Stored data
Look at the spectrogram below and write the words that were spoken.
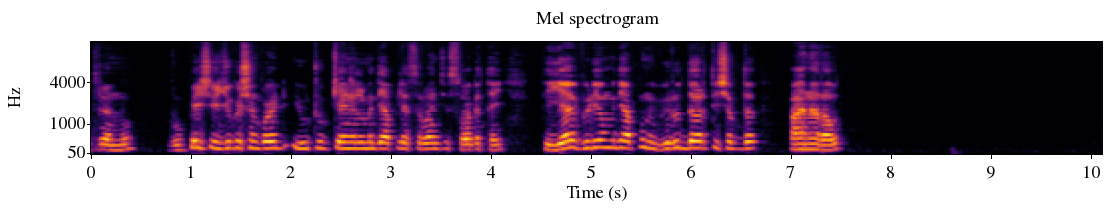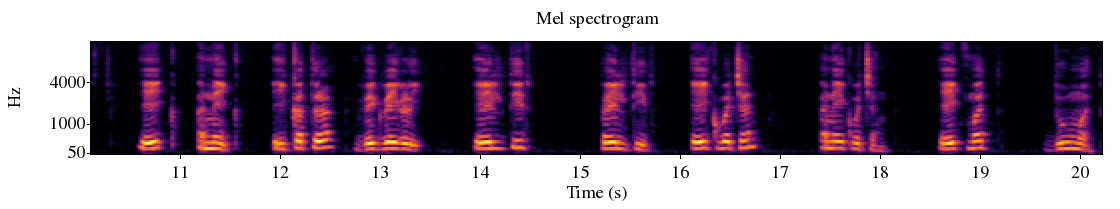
मित्रांनो रुपेश एज्युकेशन पॉईंट यूट्यूब चॅनलमध्ये आपल्या सर्वांचे स्वागत आहे. तर या व्हिडिओमध्ये आपण विरुद्धार्थी शब्द पाहणार आहोत. एक अनेक एकत्र वेगवेगळी एलतीर पैलतीर. एक वचन अनेक वचन. एकमत दुमत.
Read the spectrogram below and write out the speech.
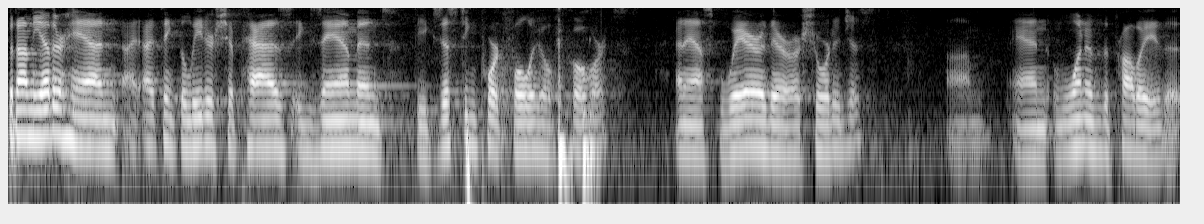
but on the other hand, I, I think the leadership has examined the existing portfolio of cohorts and asked where there are shortages. Um, and one of the probably the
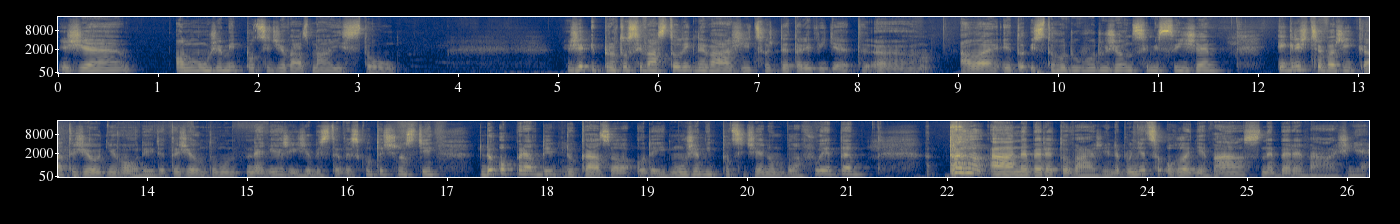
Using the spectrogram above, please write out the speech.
že on může mít pocit, že vás má jistou. Že i proto si vás tolik neváží, což jde tady vidět, uh, ale je to i z toho důvodu, že on si myslí, že i když třeba říkáte, že od něho odejdete, že on tomu nevěří, že byste ve skutečnosti doopravdy dokázala odejít. Může mít pocit, že jenom blafujete a nebere to vážně, nebo něco ohledně vás nebere vážně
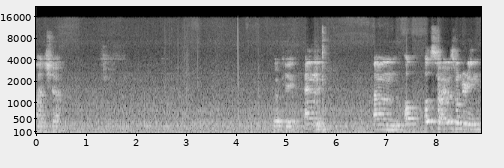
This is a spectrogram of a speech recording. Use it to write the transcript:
Acha. Okay, and um, also I was wondering.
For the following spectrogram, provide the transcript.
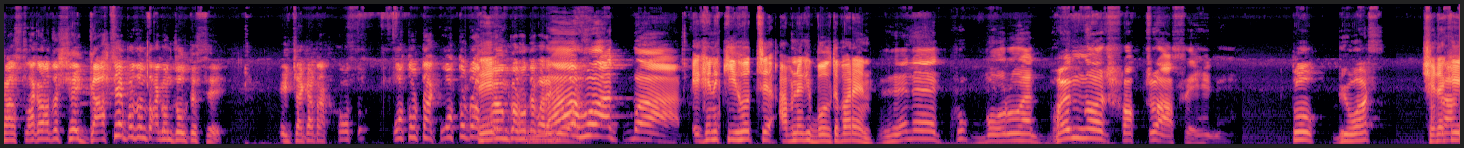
গাছ লাগানোতে সেই গাছে পর্যন্ত আগুন জ্বলতেছে। এই জায়গাটা কত কতটা কতটা তে- ভয়ঙ্কর হতে পারে আল্লাহু আকবার! এখানে কি হচ্ছে? আপনি কি বলতে পারেন? এখানে খুব বড় এক ভয়ঙ্কর আছে এখানে। তো ভিউয়ার্স সেটা কি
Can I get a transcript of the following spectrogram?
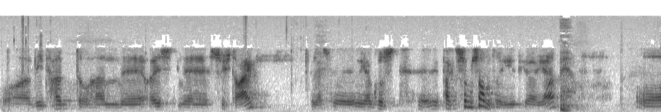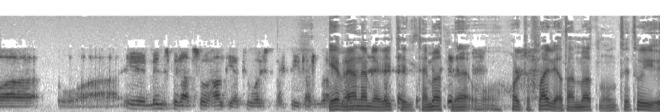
og vi tatt og han østne søsdag. Eller i august, faktisk som sommer i fjør, ja. Ja. Og Og jeg minns meg at så halte jeg til års var bilar. Jeg var nemlig vidt til de møtene, og hørte flere av de møtene, og det tog jo,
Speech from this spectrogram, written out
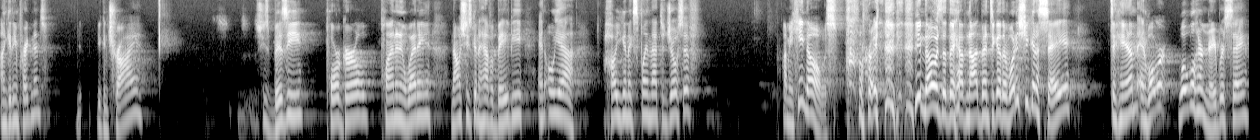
on getting pregnant. You can try. She's busy, poor girl, planning a wedding. Now she's going to have a baby. And oh, yeah, how are you going to explain that to Joseph? I mean, he knows, right? he knows that they have not been together. What is she going to say to him? And what, were, what will her neighbors say?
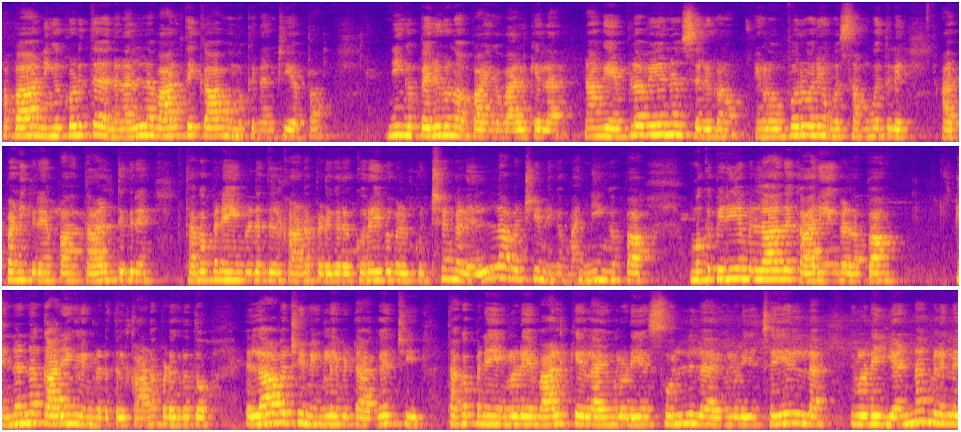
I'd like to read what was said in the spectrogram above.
அப்பா நீங்கள் கொடுத்த அந்த நல்ல வார்த்தைக்காக உமக்கு நன்றி அப்பா. நீங்கள் பெருகணும் அப்பா எங்கள் வாழ்க்கையில். நாங்கள் எவ்வளவேன்னு சிறுகணும் எங்களை ஒவ்வொருவரையும் உங்கள் சமூகத்திலே அர்ப்பணிக்கிறேன்ப்பா தாழ்த்துக்கிறேன் தகப்பனே எங்களிடத்தில் காணப்படுகிற குறைவுகள் குற்றங்கள் எல்லாவற்றையும் நீங்கள் மன்னிங்கப்பா. உமக்கு பிரியமில்லாத காரியங்கள் அப்பா. என்னென்ன காரியங்கள் எங்களிடத்தில் காணப்படுகிறதோ எல்லாவற்றையும் எங்களை விட்டு அகற்றி தகப்பனே எங்களுடைய வாழ்க்கையில் எங்களுடைய சொல்லில் எங்களுடைய செயலில் எங்களுடைய எண்ணங்களில்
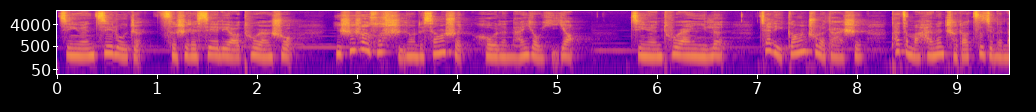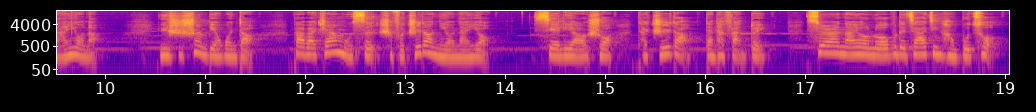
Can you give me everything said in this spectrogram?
警员记录着此时的谢利尔突然说：“你身上所使用的香水和我的男友一样。”警员突然一愣。家里刚出了大事，她怎么还能扯到自己的男友呢？于是顺便问道：“爸爸詹姆斯是否知道你有男友？”谢利尔说：“他知道，但他反对。虽然男友罗布的家境很不错，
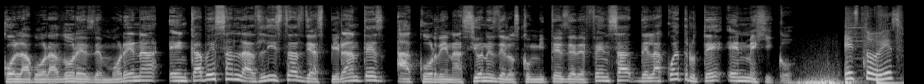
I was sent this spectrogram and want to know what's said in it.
Colaboradores de Morena encabezan las listas de aspirantes a coordinaciones de los comités de defensa de la 4T en México. Esto es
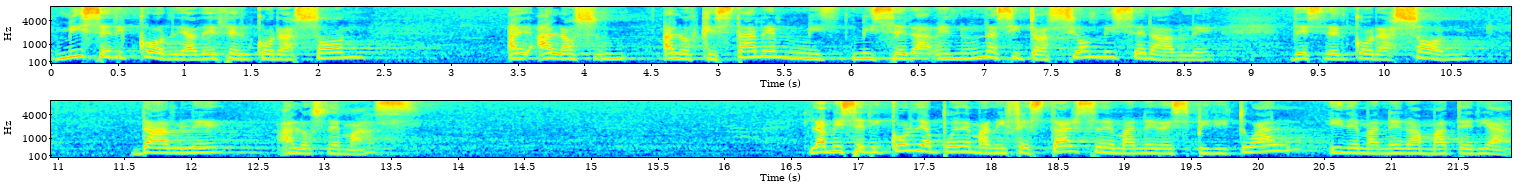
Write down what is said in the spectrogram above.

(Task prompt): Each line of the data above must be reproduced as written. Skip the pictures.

(Result below):
Look at the spectrogram below and write the words that were spoken.
मित्रांनो रुपेश एज्युकेशन पॉईंट यूट्यूब चॅनलमध्ये आपल्या सर्वांचे स्वागत आहे. तर या व्हिडिओमध्ये आपण विरुद्धार्थी शब्द पाहणार आहोत. एक अनेक एकत्र वेगवेगळी एलतीर पैलतीर. एक वचन अनेक वचन. एकमत दुमत.
Read the spectrogram below and write out the speech.
but on the other hand, I, I think the leadership has examined the existing portfolio of cohorts and asked where there are shortages. Um, and one of the probably the
Using the spectrogram above, please write out the speech.
že on může mít pocit, že vás má jistou. Že i proto si vás tolik neváží, což jde tady vidět, uh, ale je to i z toho důvodu, že on si myslí, že i když třeba říkáte, že od něho odejdete, že on tomu nevěří, že byste ve skutečnosti doopravdy dokázala odejít. Může mít pocit, že jenom blafujete a nebere to vážně, nebo něco ohledně vás nebere vážně
This is a spectrogram of a speech recording. Use it to write the transcript:
Acha. Okay, and um, also I was wondering.
For the following spectrogram, provide the transcript.
গাছ লাগানোতে সেই গাছে পর্যন্ত আগুন জ্বলতেছে। এই জায়গাটা কত কতটা কতটা তে- ভয়ঙ্কর হতে পারে আল্লাহু আকবার! এখানে কি হচ্ছে? আপনি কি বলতে পারেন? এখানে খুব বড় এক ভয়ঙ্কর আছে এখানে। তো ভিউয়ার্স সেটা কি
Can I get a transcript of the following spectrogram?
og vi tatt og han østne søsdag. Eller i august, faktisk som sommer i fjør, ja. Ja. Og Og jeg minns meg at så halte jeg til års var bilar. Jeg var nemlig vidt til de møtene, og hørte flere av de møtene, og det tog jo,
Speech from this spectrogram, written out
on getting pregnant. You can try. She's busy, poor girl, planning a wedding. Now she's going to have a baby. And oh, yeah, how are you going to explain that to Joseph? I mean, he knows, right? he knows that they have not been together. What is she going to say to him? And what, were, what will her neighbors say?
I'd like to read what was said in the spectrogram above.
அப்பா நீங்கள் கொடுத்த அந்த நல்ல வார்த்தைக்காக உமக்கு நன்றி அப்பா. நீங்கள் பெருகணும் அப்பா எங்கள் வாழ்க்கையில். நாங்கள் எவ்வளவேன்னு சிறுகணும் எங்களை ஒவ்வொருவரையும் உங்கள் சமூகத்திலே அர்ப்பணிக்கிறேன்ப்பா தாழ்த்துக்கிறேன் தகப்பனே எங்களிடத்தில் காணப்படுகிற குறைவுகள் குற்றங்கள் எல்லாவற்றையும் நீங்கள் மன்னிங்கப்பா. உமக்கு பிரியமில்லாத காரியங்கள் அப்பா. என்னென்ன காரியங்கள் எங்களிடத்தில் காணப்படுகிறதோ எல்லாவற்றையும் எங்களை விட்டு அகற்றி தகப்பனே எங்களுடைய வாழ்க்கையில் எங்களுடைய சொல்லில் எங்களுடைய செயலில் எங்களுடைய எண்ணங்களில்
Can you give me everything said in this spectrogram?
警员记录着此时的谢利尔突然说：“你身上所使用的香水和我的男友一样。”警员突然一愣。家里刚出了大事，她怎么还能扯到自己的男友呢？于是顺便问道：“爸爸詹姆斯是否知道你有男友？”谢利尔说：“他知道，但他反对。虽然男友罗布的家境很不错，
I was sent this spectrogram and want to know what's said in it.
Colaboradores de Morena encabezan las listas de aspirantes a coordinaciones de los comités de defensa de la 4T en México. Esto es
Write down what is said in the spectrogram above.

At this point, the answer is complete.